If the thought of slipping into high heels and going out on the town makes you shiver, why not leave your Ugg boots on and bring the party to you? "Winter is a great time to get everyone together for a big cook-up," says Victor Pisapia, Executive Chef and Co-Director of Cheeky Food Group. "Our company specialises in getting groups of 10, 20, 200 people cooking together at conferences and for team building events so we see no reason you can't do the same with your friends or family - instead of being just a great 'party thrower', you can be great chefs too and get everyone involved in making the party a culinary adventure.
So what's the best way to get all your friends - even the ones who don't know one end of a saucepan from the other - into the kitchen? Victor, who has successfully taught 'water-burners', gives a sure-fire recipe for communal cooking success:
1. Appoint an organiser
Someone will need to coordinate the 'event'. Ideally, the person who is hosting the cook-up will take on the Chief Organiser role. This includes setting the date and time, arranging the venue/house and organising food and equipment.
2. Create a menu
Whether you want to nominate a favourite dish, choose a theme or simply leave it up to the discretion of an appointed Menu Mistress or Master, you will need to figure out what you're going to make, find the recipes and write a shopping list. The list then needs to be passed along to the Chief Organiser so they can do the grocery shopping.
3. Create a budget

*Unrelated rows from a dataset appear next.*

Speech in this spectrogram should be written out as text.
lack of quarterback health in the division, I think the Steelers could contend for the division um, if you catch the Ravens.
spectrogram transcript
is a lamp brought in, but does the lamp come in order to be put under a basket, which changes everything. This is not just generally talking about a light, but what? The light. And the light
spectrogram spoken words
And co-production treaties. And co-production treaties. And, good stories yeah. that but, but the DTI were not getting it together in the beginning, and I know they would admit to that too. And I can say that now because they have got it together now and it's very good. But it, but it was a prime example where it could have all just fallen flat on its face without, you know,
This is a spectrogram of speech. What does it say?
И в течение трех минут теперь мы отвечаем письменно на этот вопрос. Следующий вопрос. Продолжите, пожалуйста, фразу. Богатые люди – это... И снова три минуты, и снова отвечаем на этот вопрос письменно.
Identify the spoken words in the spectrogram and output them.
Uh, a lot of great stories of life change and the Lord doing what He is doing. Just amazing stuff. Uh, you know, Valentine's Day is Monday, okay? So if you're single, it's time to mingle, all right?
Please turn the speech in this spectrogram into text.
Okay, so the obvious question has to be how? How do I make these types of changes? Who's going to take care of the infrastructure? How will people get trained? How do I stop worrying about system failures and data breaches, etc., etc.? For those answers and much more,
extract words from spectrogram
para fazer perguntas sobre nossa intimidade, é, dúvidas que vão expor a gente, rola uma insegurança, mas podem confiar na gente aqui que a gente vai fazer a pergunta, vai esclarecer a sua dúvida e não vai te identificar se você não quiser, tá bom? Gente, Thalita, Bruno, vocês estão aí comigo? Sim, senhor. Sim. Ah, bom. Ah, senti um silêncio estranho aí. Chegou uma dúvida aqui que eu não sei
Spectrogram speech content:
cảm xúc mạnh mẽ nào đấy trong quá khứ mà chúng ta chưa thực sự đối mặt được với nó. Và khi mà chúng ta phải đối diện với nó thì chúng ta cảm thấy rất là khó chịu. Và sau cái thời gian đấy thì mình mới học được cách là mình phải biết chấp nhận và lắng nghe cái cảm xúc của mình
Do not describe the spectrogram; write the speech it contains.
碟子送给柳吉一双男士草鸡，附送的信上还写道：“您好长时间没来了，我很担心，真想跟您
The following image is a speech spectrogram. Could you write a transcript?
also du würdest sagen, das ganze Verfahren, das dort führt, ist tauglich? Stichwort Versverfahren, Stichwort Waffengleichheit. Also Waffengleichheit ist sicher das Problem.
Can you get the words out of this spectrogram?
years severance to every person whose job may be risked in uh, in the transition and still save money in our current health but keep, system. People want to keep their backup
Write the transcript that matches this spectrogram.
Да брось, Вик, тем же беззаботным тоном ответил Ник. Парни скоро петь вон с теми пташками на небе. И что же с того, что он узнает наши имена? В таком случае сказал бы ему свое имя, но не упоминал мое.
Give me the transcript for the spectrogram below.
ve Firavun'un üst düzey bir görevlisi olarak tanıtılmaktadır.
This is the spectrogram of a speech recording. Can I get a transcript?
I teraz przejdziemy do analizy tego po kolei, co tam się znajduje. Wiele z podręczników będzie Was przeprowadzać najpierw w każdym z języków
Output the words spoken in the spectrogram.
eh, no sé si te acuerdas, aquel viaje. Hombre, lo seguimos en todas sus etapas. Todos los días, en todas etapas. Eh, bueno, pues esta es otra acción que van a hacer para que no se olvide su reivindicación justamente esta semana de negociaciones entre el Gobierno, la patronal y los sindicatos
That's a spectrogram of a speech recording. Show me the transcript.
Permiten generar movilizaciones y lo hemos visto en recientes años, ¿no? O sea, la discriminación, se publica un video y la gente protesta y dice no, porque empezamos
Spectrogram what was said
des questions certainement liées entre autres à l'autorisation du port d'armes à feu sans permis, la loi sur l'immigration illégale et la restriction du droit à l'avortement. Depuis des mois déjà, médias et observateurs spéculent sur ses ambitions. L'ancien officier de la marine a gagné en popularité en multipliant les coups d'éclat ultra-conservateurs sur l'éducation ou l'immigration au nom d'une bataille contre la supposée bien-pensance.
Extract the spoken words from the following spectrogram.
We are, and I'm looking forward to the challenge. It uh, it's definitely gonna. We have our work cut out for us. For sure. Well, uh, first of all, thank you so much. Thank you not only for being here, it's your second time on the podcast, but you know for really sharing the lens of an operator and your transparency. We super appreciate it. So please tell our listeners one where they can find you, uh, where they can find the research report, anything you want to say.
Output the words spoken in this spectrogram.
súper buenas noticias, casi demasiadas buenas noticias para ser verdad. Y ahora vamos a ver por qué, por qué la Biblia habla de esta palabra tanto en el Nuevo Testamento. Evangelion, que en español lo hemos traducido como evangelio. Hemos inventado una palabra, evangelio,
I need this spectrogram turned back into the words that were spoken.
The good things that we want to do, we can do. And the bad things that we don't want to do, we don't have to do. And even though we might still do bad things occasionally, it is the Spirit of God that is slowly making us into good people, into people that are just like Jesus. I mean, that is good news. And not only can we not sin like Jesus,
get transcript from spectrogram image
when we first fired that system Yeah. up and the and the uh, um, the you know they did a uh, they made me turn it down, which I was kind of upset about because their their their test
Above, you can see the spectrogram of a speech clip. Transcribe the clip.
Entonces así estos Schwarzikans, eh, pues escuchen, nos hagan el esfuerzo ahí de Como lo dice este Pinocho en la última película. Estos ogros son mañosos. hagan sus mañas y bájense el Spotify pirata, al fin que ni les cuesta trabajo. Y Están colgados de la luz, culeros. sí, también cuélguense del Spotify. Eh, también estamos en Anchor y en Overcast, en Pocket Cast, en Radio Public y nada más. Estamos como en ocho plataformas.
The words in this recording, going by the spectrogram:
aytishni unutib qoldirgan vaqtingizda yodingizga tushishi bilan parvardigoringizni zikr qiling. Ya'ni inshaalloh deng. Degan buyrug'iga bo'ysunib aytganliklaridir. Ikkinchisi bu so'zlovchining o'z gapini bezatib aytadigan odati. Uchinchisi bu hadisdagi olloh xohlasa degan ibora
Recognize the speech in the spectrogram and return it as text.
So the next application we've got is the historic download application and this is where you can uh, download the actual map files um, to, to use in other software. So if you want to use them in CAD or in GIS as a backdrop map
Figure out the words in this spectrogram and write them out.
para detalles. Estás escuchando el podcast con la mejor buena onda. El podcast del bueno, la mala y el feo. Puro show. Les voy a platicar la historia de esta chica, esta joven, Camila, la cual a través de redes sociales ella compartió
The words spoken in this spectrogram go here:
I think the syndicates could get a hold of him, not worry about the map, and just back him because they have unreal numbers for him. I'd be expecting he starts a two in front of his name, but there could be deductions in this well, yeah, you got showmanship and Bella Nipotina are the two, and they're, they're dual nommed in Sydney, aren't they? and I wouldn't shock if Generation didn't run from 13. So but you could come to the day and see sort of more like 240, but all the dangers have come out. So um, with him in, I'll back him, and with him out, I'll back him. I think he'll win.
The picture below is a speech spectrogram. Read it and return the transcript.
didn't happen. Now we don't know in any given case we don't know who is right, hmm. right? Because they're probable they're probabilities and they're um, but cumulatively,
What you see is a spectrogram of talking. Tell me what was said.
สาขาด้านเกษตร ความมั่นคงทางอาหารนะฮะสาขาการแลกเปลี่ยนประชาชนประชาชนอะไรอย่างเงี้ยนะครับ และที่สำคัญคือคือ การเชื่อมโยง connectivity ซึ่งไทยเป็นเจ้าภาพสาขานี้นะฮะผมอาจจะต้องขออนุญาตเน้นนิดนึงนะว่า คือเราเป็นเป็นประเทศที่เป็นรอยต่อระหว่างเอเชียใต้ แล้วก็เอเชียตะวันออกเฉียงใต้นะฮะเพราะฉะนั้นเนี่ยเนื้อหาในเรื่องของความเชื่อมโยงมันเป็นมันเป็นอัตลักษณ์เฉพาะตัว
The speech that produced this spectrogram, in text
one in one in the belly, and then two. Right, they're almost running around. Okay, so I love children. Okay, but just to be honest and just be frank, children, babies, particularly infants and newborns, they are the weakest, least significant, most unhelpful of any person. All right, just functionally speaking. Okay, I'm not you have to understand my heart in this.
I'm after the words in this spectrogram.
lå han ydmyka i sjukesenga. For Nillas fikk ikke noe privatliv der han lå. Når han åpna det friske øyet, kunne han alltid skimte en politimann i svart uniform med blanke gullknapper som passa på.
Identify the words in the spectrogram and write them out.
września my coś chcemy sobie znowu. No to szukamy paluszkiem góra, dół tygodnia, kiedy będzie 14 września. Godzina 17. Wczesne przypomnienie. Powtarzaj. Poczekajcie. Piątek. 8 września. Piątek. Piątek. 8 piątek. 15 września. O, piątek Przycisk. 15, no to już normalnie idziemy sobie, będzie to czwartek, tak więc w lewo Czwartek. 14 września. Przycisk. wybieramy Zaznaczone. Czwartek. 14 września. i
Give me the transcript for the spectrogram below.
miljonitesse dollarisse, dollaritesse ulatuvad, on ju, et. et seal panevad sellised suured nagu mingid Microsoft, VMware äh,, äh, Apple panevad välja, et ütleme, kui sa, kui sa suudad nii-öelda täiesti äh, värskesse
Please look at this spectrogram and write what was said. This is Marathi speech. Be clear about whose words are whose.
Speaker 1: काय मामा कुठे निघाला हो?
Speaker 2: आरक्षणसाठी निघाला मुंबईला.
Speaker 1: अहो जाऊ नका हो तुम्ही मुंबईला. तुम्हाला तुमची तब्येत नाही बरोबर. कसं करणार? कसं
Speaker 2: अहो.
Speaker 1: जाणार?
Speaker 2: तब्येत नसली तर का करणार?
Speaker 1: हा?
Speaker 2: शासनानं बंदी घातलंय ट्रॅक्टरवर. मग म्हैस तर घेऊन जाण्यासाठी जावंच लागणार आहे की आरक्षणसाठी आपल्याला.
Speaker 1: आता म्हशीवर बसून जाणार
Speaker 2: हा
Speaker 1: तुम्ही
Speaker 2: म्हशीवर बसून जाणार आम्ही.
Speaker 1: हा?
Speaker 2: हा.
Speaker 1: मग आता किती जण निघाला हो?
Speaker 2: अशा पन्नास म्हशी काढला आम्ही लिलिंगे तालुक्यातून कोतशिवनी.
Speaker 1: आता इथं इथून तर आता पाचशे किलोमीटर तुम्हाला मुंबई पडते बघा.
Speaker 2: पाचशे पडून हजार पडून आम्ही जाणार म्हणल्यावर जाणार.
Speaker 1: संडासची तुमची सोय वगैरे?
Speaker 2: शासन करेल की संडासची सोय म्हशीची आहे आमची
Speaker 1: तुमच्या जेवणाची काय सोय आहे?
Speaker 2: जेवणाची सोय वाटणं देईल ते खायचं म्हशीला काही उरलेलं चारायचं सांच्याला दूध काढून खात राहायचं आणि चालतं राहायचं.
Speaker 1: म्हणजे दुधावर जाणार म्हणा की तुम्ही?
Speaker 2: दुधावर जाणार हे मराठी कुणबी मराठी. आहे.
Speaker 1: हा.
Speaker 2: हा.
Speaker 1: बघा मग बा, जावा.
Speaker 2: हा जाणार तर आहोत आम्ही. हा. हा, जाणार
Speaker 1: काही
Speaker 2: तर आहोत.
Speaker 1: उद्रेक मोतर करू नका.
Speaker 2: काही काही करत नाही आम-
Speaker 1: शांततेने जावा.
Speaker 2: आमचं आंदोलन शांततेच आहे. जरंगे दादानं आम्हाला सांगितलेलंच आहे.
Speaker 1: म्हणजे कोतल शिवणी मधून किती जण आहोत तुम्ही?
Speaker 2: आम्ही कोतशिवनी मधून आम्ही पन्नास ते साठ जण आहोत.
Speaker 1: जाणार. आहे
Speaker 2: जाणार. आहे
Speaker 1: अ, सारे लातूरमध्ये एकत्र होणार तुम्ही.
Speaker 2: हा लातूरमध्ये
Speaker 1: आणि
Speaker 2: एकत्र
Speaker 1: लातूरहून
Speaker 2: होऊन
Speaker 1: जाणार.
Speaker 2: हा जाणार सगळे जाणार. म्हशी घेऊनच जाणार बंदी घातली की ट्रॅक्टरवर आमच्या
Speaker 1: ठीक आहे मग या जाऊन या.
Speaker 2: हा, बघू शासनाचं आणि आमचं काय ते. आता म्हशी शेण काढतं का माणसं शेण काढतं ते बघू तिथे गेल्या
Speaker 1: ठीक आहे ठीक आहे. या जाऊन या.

This way no one gets stuck paying for everything. If everyone agrees to pitch in a certain amount and agrees to bring a bottle of wine, cheese or a bunch of flowers, your communal cook-up will be lavish and inexpensive
4. Put all the job functions into a hat
The Menu Mistress or Master needs to list the menu items on separate pieces of paper to coordinate the number of people who need to work on each dish. For example, two people could work on making Coq Au Vin for the mains, while three people could prepare the vegetables: one person on potatoes, another on greens and another on salad.
5. Get cooking!
But before you do, make sure the music (and the heater) is cranked up and everyone has a drink in their hand. If there are enough people, you could even go so far as to appoint a Bartender and a DJ from within the group.
6. The final flourish
Set the table with linen (or a sheet, if you don't have a big enough table cloth), flowers and candles. Serve the food buffet-style, to avoid overcrowding the table, and remind everyone to garnish their dishes to give them a touch of professional flair!
If you want to take it one step further, you can also have a costume cook-up with silly hats, ugly beanies or complete Edwardian dress - whatever takes your fancy!